Working data START

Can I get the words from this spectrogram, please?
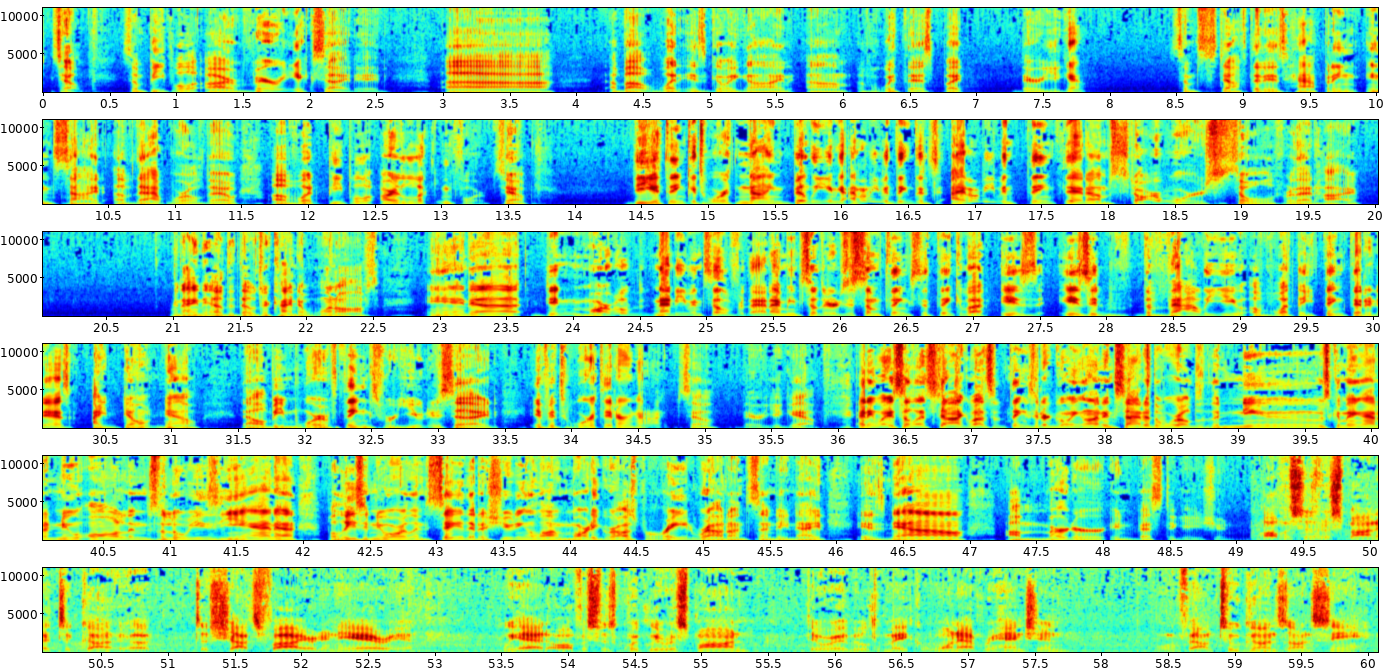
So, some people are very excited uh, about what is going on um, with this, but there you go some stuff that is happening inside of that world, though, of what people are looking for. So, do you think it's worth nine billion? I don't even think that's. I don't even think that um, Star Wars sold for that high. And I know that those are kind of one-offs. And uh, didn't Marvel not even sell for that? I mean, so there's just some things to think about. Is is it the value of what they think that it is? I don't know. That'll be more of things for you to decide if it's worth it or not. So there you go. Anyway, so let's talk about some things that are going on inside of the world of the news. Coming out of New Orleans, Louisiana, police in New Orleans say that a shooting along Mardi Gras parade route on Sunday night is now a murder investigation. Officers responded to gun, uh, to shots fired in the area. We had officers quickly respond. They were able to make one apprehension. We found two guns on scene.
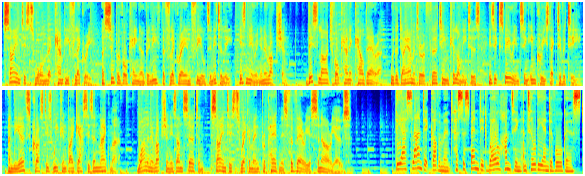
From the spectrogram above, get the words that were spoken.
Scientists warn that Campi Flegrei, a supervolcano beneath the Phlegraean fields in Italy, is nearing an eruption. This large volcanic caldera, with a diameter of 13 kilometers, is experiencing increased activity, and the Earth's crust is weakened by gases and magma. While an eruption is uncertain, scientists recommend preparedness for various scenarios. The Icelandic government has suspended whale hunting until the end of August.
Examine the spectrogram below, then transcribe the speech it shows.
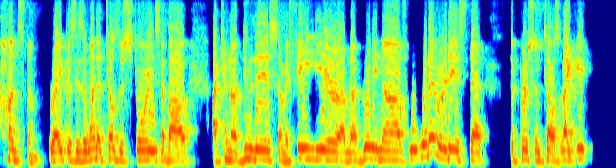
hunts them, right? Because it's the one that tells the stories about I cannot do this, I'm a failure, I'm not good enough, whatever it is that the person tells. Like it,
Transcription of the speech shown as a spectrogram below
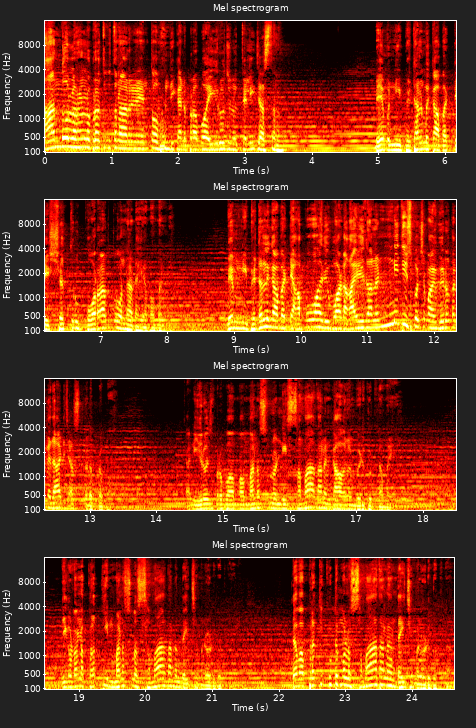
ఆందోళనలో బ్రతుకుతున్నారు ఎంతో మంది కానీ ప్రభు ఈ రోజు నువ్వు తెలియజేస్తాను మేము నీ బిడ్డలమే కాబట్టి శత్రు పోరాడుతూ ఉన్నాడయ్యా మమ్మల్ని. మేము నీ బిడ్డలు కాబట్టి అపవాది వాడు ఆయుధాలన్నీ తీసుకొచ్చి మాకు విరోధంగా దాడి చేస్తున్నాడు ప్రభు. కానీ ఈరోజు ప్రభు మా మనసులో నీ సమాధానం కావాలని వేడుకుంటున్నామయ్యా. ఇక్కడ ఉన్న ప్రతి మనసులో సమాధానం దయచేమని అడుగుతున్నాను. దేవా ప్రతి కుటుంబంలో సమాధానం దయచేమని అడుగుతున్నాను.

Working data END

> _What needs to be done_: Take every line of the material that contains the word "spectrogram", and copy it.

> _The completed task_:
Can I get the words from this spectrogram, please?
From the spectrogram above, get the words that were spoken.
Examine the spectrogram below, then transcribe the speech it shows.
Transcription of the speech shown as a spectrogram below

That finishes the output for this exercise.